If you’d ever like to see a live action zombie experience, do come along to the end of the six day race when year, especially when there’s been a good competition on between a couple of the runners. I had slept two hours and by the final hours was slightly broken on the course, moving on autopilot, running weird mathematics through my head calculating my pace and resulting mileage. I was walking, trying not to cry, and almost disbelieving I had done it.
At noon the race ended – I had reached 442 miles. While the other runners slapped each other on the back and participated in the camaraderie, I slunk into my tent. I was feeling sick, weird, and totally exhausted. They brought me lunch whereupon I demonstrated it is possible to eat salad lying down. (Why did they give me that?).

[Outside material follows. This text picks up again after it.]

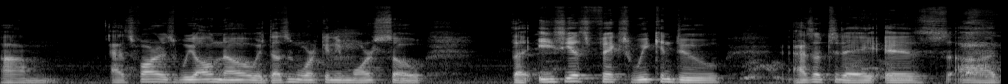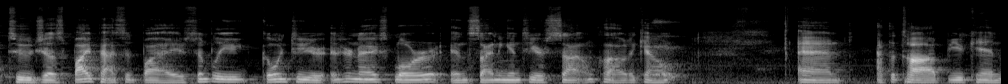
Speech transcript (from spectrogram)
Um, as far as we all know, it doesn't work anymore. So the easiest fix we can do as of today is uh, to just bypass it by simply going to your Internet Explorer and signing into your SoundCloud account. And at the top, you can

It took me more than a few days to recover and I was left with an unusual sense of how thin the line is between victory and defeat, often the result of a single decision. Although looking kindly at myself I see that a crossroads is only reached after many before it, and each decision we make is bolstered by the wisdom of all our good and bad experiences. The decision to finally step into the heart came when I saw that my mind had got me somewhere, but not where I wanted to be. My heart called me in and showed me what it could do for me.

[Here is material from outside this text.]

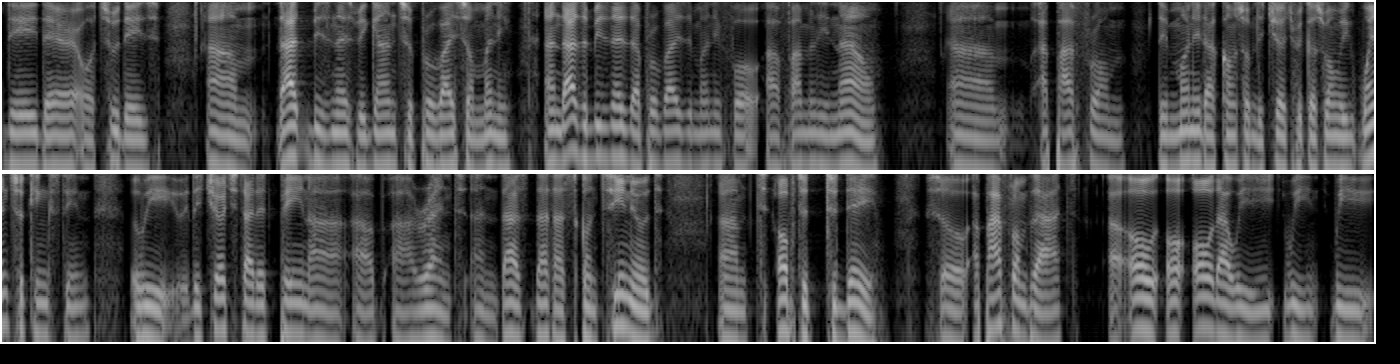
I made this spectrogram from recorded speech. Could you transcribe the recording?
day there or two days um, that business began to provide some money. And that's a business that provides the money for our family now um, apart from the money that comes from the church. Because when we went to Kingston, we the church started paying our, our, our rent, and that's that has continued um, t- up to today. So apart from that, uh, all, all all that we we we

We all believe in miracles. And what is a miracle but a power beyond our comprehension (working in our favour)? But through persistence, through determination, through gradual development of awareness, knowledge and capacity that comes from the heart’s aspiration to transform itself and all, we become that miracle. Conditions are never right. We are never perfect. But when we proceed, accepting the challenges not as obstacles, but as the explanation for why we are not where we want to be, and taking this opportunity to transform part of our world. Although our limitations are our present story, we take a walk, a run, or a leap of faith, because our inner eyes are seeing that we have more to give to this world around us. And through our efforts, these miracles become real. We carve them into the soil of time, we create tracks for others to follow.

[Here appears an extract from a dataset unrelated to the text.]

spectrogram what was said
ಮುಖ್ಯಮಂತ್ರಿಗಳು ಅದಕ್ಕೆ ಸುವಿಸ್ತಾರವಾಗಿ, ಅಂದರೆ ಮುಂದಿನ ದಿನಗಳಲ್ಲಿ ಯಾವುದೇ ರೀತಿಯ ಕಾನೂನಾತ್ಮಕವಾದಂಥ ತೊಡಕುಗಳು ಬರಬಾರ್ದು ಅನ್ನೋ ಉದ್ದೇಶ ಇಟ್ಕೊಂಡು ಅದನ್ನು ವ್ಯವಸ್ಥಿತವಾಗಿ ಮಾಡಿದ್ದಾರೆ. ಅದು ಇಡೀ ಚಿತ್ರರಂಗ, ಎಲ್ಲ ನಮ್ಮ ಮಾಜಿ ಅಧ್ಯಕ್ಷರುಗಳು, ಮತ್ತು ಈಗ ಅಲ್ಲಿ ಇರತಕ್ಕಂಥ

Winning the race was not a miracle. A miracle is every runner there who believed they could do something unbelievable, and every person who knows that despite their conditions, despite themselves, despite the world around them, we will all soon be more if we believe, take a step and proceed.
- 6 Day Race Photos
- 6 Day Race at Sri Chinmoy Races
Sri Chinmoy's students describe their inner and outer experiences.
Akuti: a pioneer-jewel in our CentreAkuti Eisamann Connecticut, United States
If I could remember this in my daily life now, I'd be a very high soulCharana Evans Cardiff, Wales
Meditation: Touching The InfiniteJogyata Dallas Auckland, New Zealand
Muhammad Ali: I was expecting a monster, but I found a lambSevananda Padilla San Juan, Puerto Rico
The day I made a useless and ridiculous weightlifting machine for GuruDevashishu Torpy London, United Kingdom
Praying for God’s Grace to DescendSweta Pradhan Kathmandu, Nepal
Learning to follow my intuitionSaranyu Pearson Geelong, Australia
The day when everything beganBhagavantee Paul Salzburg, Austria
Celebrating birthdays at Guru's houseDevashishu Torpy London, United Kingdom
Why run 3100 miles?Smarana Puntigam Vienna, Austria
The first time we met our GuruKaivalya, Devashishu and Sahadeva Torpy London, England
interviews with Sri Chinmoy's students